We get to enjoy a Full Moon on the Summer Solstice this year on June 20. A Solstice Full Moon is a relatively rare event happening about once every 19 years. The exact moment of the solstice is 5:34 pm. That’s when Earth’s axis is tilted exactly towards the Sun. You’ve already noticed how this has led to longer days. On the Winter Solstice we were down to just over nine hours of sunlight. Now we have almost 15 ½ hours. The Sun is tracking higher in the sky, rising more in the northeast, and setting more in the northwest.
It’s the opposite for the Full Moon in the summer. It is only visible for 10 hours, tracks low in the sky, rises in the southeast, and sets in the southwest. Because the Moon is lower in the sky, its light passes through more of our atmosphere. The blues get scattered while the yellows reach our eyes giving the moonlight more of a golden color—honeymoon!

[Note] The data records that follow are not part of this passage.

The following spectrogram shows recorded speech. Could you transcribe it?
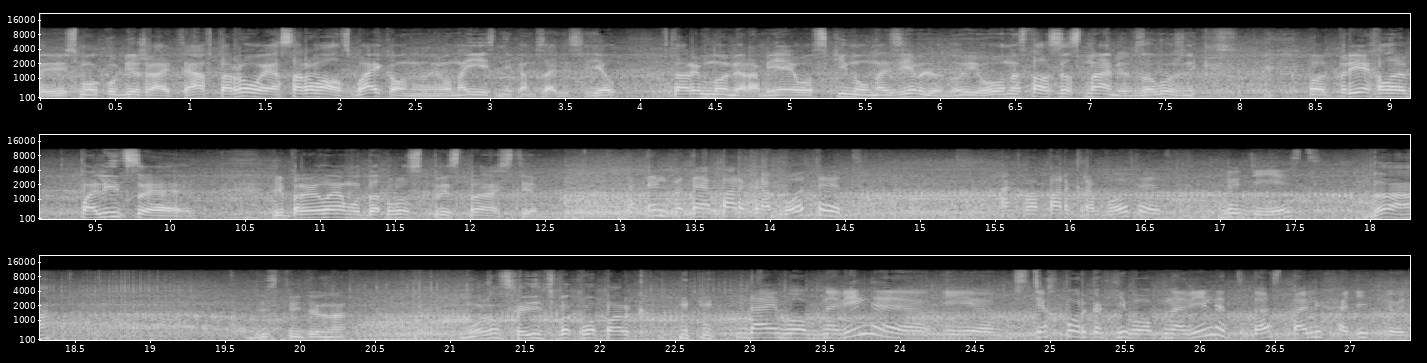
и смог убежать. А второго я сорвал с байка, он у него наездником сзади сидел. Вторым номером. Я его скинул на землю, ну и он остался с нами в заложниках. Вот, приехала полиция и провела ему допрос с пристрастием. Отель Паттайя парк работает. Аквапарк работает. Люди есть. Да, действительно. можно сходить в аквапарк. Да, его обновили, и с тех пор, как его обновили, туда стали ходить люди.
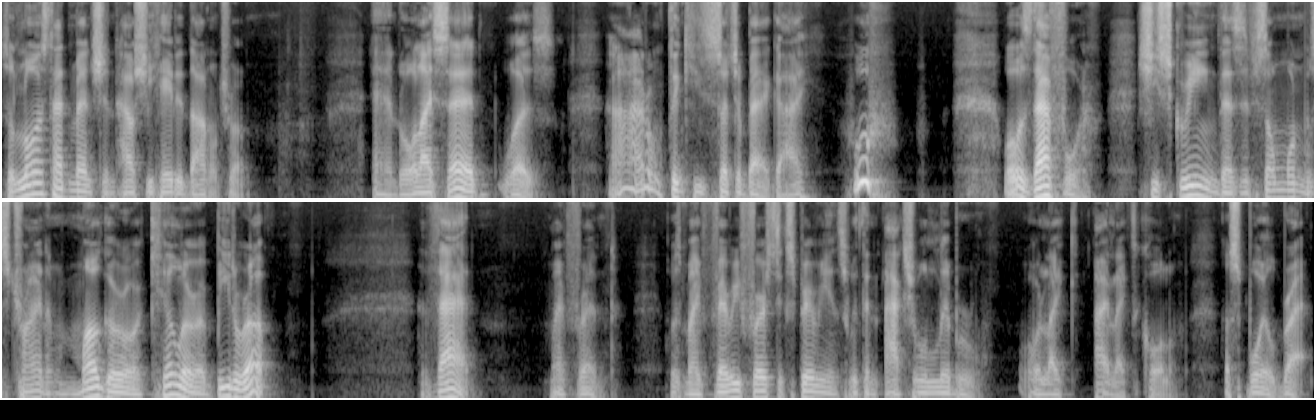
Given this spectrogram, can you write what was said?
So Lost had mentioned how she hated Donald Trump. And all I said was, I don't think he's such a bad guy. Whew. What was that for? She screamed as if someone was trying to mug her or kill her or beat her up. That, my friend, was my very first experience with an actual liberal, or like I like to call him, a spoiled brat.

Besides Honey Moon, this month’s moon is also known as the Rose Moon (because they start blooming) and the Strawberry Moon (because they are so fresh and tasty here in the Driftless Area). The Ho-Chunk, who have long made this area home, call it Mąįna’ųwira (Earth Cultivating or Hoeing Moon). The Moon is 100% full at 5:04 am on June 20, so it should appear equally full the evenings of the 19th and 20th. Watch for it rising in the southeast on Sunday at 7:55 pm, setting in the southwest on Monday at 5:48 am, and rising again on Monday in the southeast at 8:47 pm.
Jupiter, Mars, and Saturn are all bright and beautiful this month. Look for Jupiter in the southwest after sunset. It’s brighter than any star and does not set until after midnight. Mars is closer to Earth than it has been for 11 years. Watch for its amber color in the south as the sky darkens. If you can get a look through a telescope, you should be able to see the polar cap and other surface features. Saturn is just to the east of Mars and a paler shade of yellow. Its rings are magnificent through a telescope. The red supergiant star Antares is just below Mars and Saturn. I think of it as the beating heart of the Scorpion.
John Heasley is an astronomy educator and stargazer who enjoys connecting people with the cosmos. He volunteers with NASA/JPL as a Solar System Ambassador. For more information about stargazing in southwest WI, like Driftless Stargazing LLC on Facebook and find out whenever there’s something awesome happening in the skies. Driftless Dark Skies appears monthly in the Voice of the River Valley.